Enrolling the person suffering from cognitive decline in a care nursing home is often the best choice once the person living with dementia or Alzheimer’s disease becomes combative or a danger to himself or others. Therapists and other professionals best handle aggression, paranoia, and intense anger exhibited in those with dementia-like symptoms or Alzheimer’s disease. Many assisted care living facilities also provide family support and counseling for loved ones who suffer from caregiver burnout and grief. The grieving process often begins before a person dies. Some family members may grieve as the dementia patient enters an assisted living facility or memory care residence or begins to require hospice care.
How to Get Respite Care
Hospitals and social workers are among the best professionals to consult regarding respite care for those suffering from memory impairment, dementia, or Alzheimer’s disease. Respite services may even be offered at a reduced cost at local community centers and provide dementia or Alzheimer’s disease caregivers.
Assisted living facilities, community centers, and adult day care providers sometimes offer group respite for those suffering from impairment of memory and aging, or Alzheimer’s and dementia. Group services allow dementia residents to interact with other memory loss residents. Social activities involving music and art are monitored by trained staff at these senior living facilities.
Before deciding on which respite care to enroll your loved one in, visit multiple senior care facilities and inquire about the costs of care for dementia disease patients. Figure out how much of those fees would be covered by long-term care insurance. It is also essential to make sure the long-term care facility has insurance and is staffed by people certified or formally trained.
How to Pay for Dementia Care
Health care programs like Medicare and Medicaid do not typically pay all health care costs related to dementia or memory loss. Paying for dementia or Alzheimer’s disease care often involves using money from a variety of sources. Government resources, such as disability insurance, can be combined with Medicaid insurance to cover some costs for Alzheimer’s dementia care. People who have private insurance and employer-paid insurance can use benefits from these sources to help pay their bills.

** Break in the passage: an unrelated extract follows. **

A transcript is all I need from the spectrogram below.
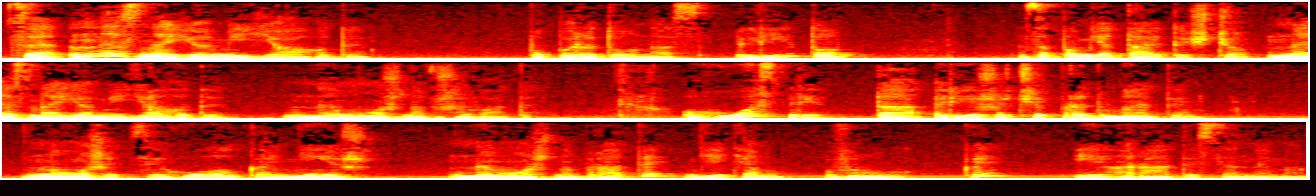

One little-known source of money to pay for dementia or Alzheimer’s disease care is a local community agency. Such agencies are generally non-profits that can provide some services at free and reduced costs. To get a listing of such continuum of care services in your area, contact a local hospital or social caseworker to inquire.